_Dataset entries:_
******

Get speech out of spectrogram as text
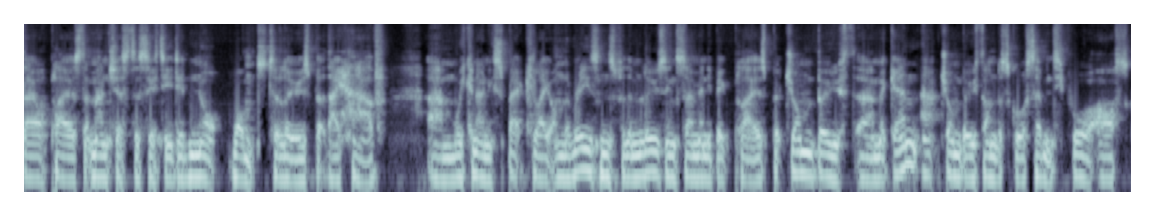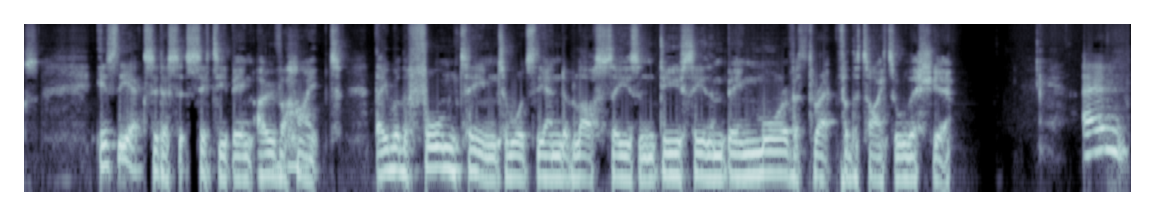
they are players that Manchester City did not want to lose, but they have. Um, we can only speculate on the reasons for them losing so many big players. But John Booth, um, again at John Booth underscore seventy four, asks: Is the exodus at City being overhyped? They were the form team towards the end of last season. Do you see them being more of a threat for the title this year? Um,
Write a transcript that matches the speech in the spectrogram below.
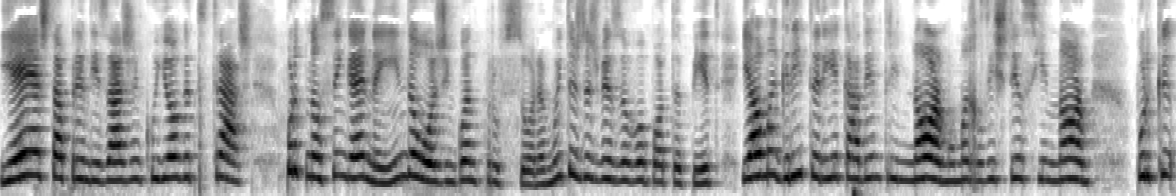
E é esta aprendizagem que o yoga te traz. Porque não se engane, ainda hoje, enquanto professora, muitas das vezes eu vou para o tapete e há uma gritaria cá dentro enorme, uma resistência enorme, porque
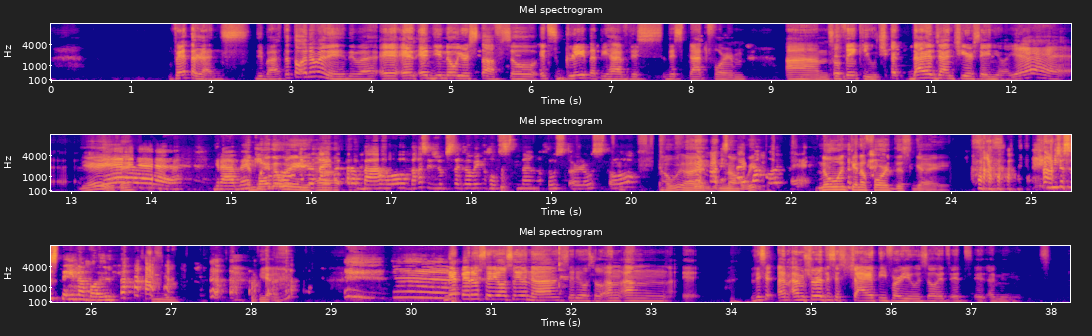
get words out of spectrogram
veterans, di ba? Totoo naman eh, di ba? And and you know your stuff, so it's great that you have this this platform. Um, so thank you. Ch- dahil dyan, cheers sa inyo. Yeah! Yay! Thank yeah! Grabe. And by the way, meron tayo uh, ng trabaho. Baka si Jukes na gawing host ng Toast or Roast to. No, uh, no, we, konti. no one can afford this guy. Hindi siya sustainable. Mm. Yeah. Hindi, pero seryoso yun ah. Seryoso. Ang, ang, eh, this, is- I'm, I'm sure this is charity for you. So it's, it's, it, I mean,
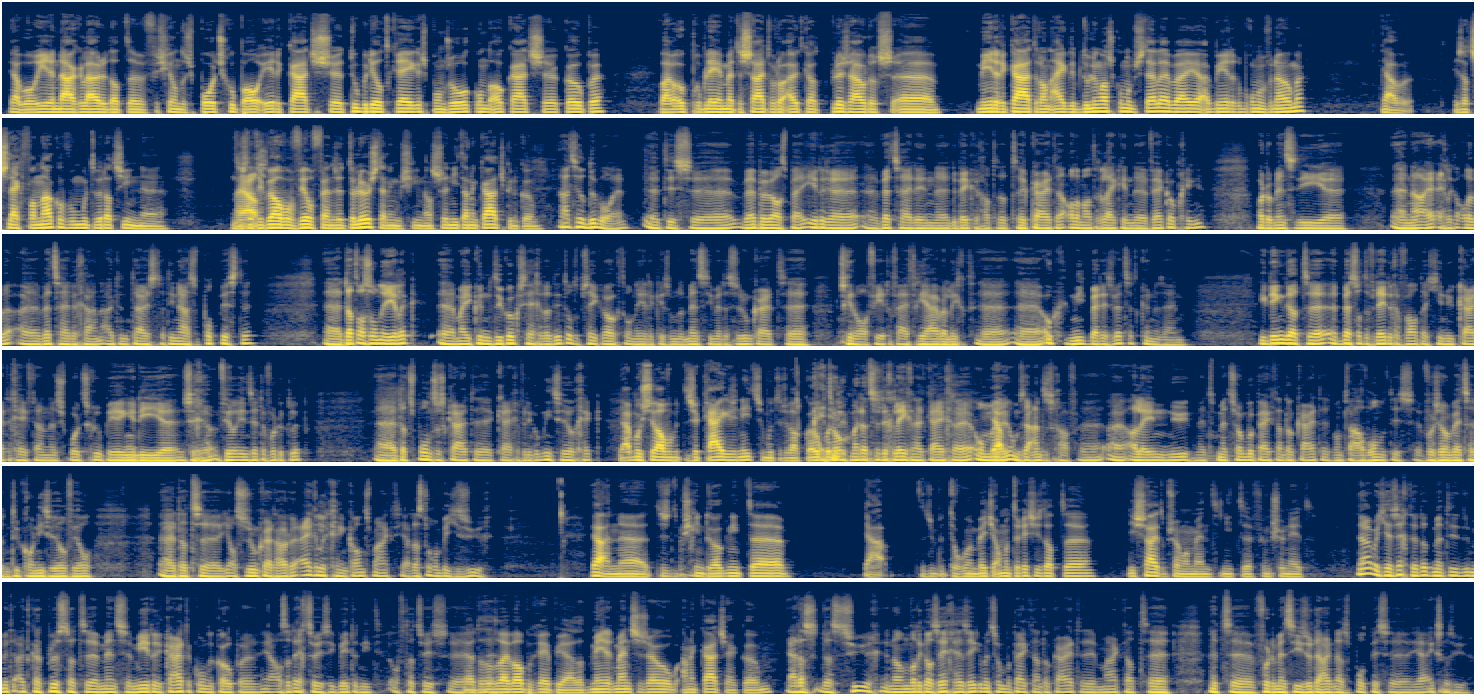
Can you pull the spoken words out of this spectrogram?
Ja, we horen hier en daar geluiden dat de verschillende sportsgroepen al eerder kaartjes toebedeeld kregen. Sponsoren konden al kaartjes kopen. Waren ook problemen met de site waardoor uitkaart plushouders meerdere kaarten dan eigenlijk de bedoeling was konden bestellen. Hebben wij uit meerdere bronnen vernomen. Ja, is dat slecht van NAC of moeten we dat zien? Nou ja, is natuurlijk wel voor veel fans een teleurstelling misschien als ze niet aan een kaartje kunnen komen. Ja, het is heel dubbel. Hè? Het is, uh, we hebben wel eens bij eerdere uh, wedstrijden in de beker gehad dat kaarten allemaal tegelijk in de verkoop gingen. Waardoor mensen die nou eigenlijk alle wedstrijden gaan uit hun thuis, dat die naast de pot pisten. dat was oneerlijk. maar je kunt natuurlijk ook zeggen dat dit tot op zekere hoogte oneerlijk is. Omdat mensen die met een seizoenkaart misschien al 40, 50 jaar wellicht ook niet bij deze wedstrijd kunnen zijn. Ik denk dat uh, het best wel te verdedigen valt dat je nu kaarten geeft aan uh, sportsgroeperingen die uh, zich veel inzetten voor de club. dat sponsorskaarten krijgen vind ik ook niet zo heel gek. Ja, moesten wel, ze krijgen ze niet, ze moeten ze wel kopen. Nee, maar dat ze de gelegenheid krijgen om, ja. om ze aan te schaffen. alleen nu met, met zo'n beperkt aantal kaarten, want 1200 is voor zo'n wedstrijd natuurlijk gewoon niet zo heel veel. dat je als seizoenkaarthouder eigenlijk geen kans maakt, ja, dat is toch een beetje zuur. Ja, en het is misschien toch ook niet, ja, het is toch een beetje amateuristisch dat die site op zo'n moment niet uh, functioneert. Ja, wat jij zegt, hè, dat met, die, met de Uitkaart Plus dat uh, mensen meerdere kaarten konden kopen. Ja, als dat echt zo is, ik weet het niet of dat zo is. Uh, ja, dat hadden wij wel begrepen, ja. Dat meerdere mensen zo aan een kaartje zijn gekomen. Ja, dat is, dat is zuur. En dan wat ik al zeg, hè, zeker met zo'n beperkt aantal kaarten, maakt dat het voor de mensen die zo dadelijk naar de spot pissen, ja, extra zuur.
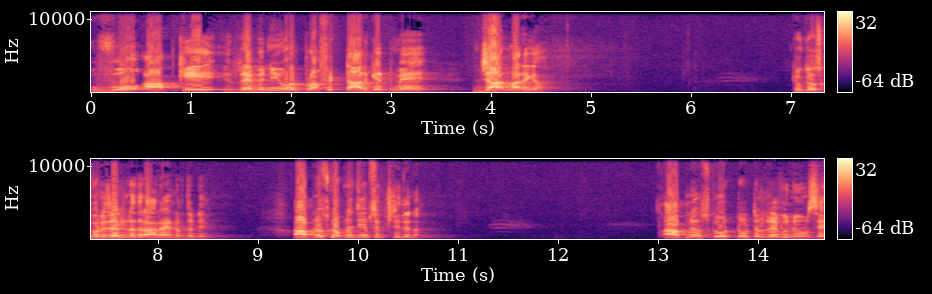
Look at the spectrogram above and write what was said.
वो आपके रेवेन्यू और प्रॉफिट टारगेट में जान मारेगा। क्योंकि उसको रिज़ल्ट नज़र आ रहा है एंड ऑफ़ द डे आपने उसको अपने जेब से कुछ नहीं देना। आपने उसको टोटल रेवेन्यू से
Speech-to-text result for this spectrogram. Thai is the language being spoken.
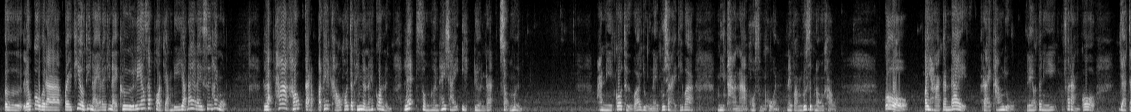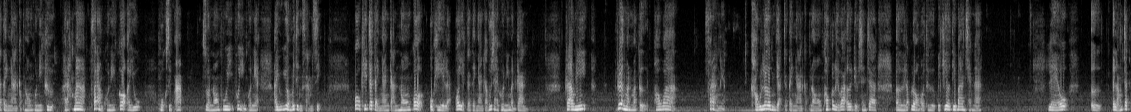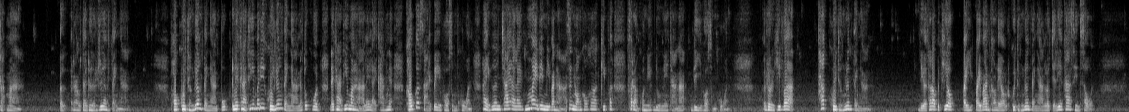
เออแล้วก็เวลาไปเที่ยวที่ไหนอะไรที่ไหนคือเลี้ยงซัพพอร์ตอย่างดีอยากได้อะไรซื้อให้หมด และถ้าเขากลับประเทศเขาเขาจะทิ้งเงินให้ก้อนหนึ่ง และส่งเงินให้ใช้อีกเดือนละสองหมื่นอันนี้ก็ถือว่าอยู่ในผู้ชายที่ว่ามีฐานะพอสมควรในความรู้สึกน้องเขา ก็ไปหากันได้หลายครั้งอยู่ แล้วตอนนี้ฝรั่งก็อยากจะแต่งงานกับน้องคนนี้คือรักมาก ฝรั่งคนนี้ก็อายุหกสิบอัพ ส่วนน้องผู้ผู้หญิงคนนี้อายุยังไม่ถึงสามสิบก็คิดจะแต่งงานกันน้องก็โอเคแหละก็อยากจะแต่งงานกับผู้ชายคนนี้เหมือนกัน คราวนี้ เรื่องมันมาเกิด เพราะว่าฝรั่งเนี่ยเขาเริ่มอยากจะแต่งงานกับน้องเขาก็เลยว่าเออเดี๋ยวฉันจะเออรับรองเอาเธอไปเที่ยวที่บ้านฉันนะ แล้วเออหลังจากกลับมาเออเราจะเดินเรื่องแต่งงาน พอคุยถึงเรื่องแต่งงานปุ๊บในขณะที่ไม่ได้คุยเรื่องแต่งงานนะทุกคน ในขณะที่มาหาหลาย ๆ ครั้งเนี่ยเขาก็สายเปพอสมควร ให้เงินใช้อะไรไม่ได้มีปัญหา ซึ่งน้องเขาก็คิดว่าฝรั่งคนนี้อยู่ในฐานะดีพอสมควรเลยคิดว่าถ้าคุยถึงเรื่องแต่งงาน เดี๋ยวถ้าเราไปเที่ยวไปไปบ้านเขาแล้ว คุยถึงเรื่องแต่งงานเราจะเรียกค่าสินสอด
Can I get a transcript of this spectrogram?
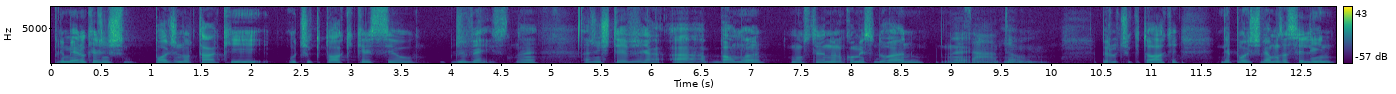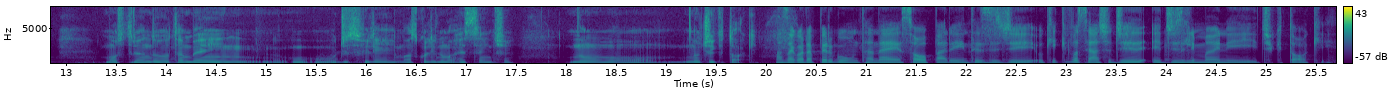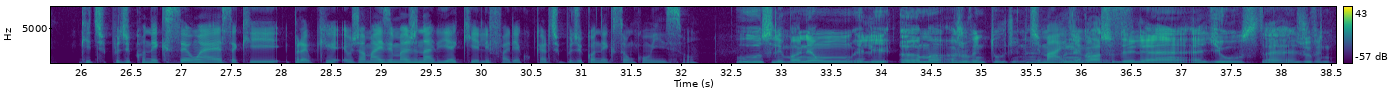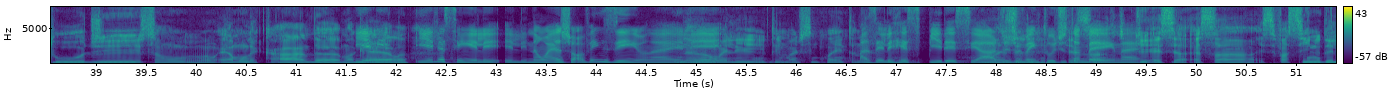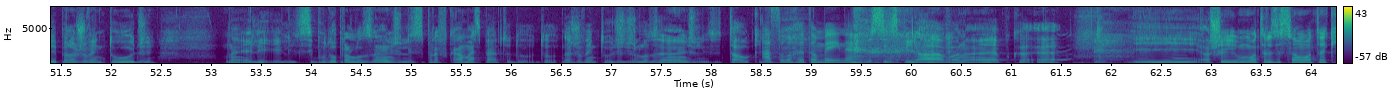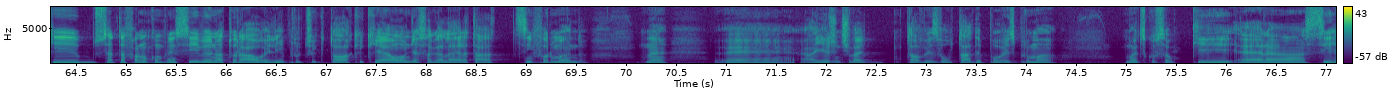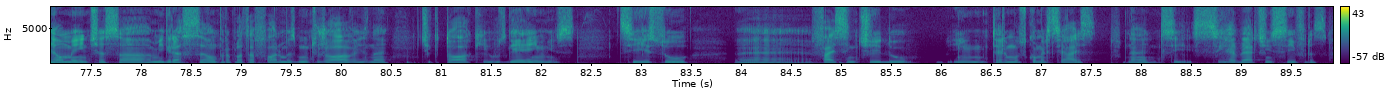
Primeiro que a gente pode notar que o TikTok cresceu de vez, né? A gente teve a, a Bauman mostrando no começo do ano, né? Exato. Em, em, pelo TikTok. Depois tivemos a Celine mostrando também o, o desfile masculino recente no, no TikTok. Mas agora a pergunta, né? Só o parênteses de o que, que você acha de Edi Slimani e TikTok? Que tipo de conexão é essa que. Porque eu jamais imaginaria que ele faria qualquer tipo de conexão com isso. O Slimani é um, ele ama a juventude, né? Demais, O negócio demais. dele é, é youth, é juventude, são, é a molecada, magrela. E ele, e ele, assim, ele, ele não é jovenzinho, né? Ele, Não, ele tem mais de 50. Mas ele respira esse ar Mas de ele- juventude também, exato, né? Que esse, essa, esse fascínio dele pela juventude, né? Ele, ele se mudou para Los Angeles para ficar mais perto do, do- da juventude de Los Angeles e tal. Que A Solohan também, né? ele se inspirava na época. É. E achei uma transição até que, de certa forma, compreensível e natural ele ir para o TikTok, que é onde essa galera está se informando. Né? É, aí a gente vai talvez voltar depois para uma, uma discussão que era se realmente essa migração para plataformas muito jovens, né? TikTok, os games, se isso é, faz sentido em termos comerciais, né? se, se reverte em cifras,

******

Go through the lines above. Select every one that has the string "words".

get words out of spectrogram
Can you pull the spoken words out of this spectrogram?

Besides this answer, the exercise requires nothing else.